● **EXERCISE INSTRUCTIONS**
Your answer must be only the lines below from the one containing "Can you decode" through the one containing "I need the speech", copied exactly, with the pictures left out.

::: DATA EXTRACTS :::

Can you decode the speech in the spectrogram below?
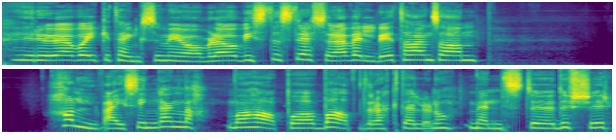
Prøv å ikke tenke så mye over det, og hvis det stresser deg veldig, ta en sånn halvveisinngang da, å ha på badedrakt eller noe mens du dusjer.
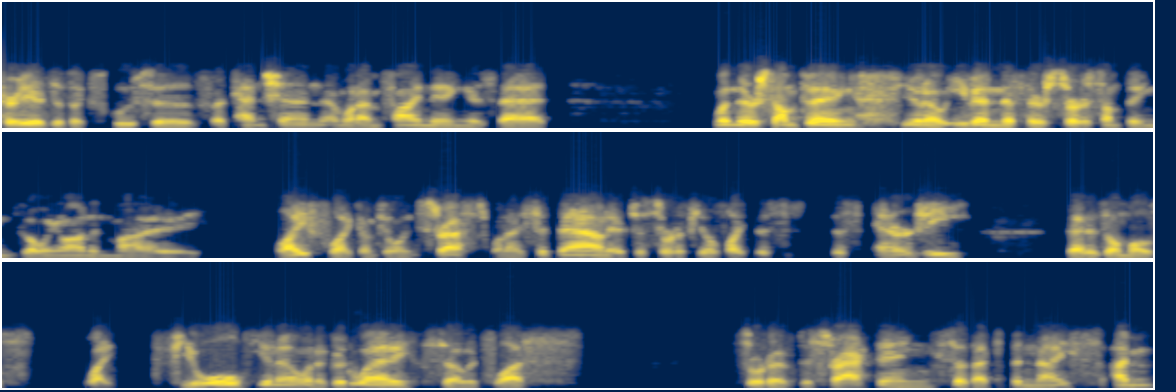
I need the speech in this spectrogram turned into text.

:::
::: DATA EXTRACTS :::

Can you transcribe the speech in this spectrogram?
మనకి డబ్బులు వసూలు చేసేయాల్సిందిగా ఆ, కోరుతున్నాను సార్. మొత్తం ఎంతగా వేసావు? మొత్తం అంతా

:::

● **EXPECTED ANSWER**
Can you decode the speech in the spectrogram below?
Prøv å ikke tenke så mye over det, og hvis det stresser deg veldig, ta en sånn halvveisinngang da, å ha på badedrakt eller noe mens du dusjer.
I need the speech in this spectrogram turned into text.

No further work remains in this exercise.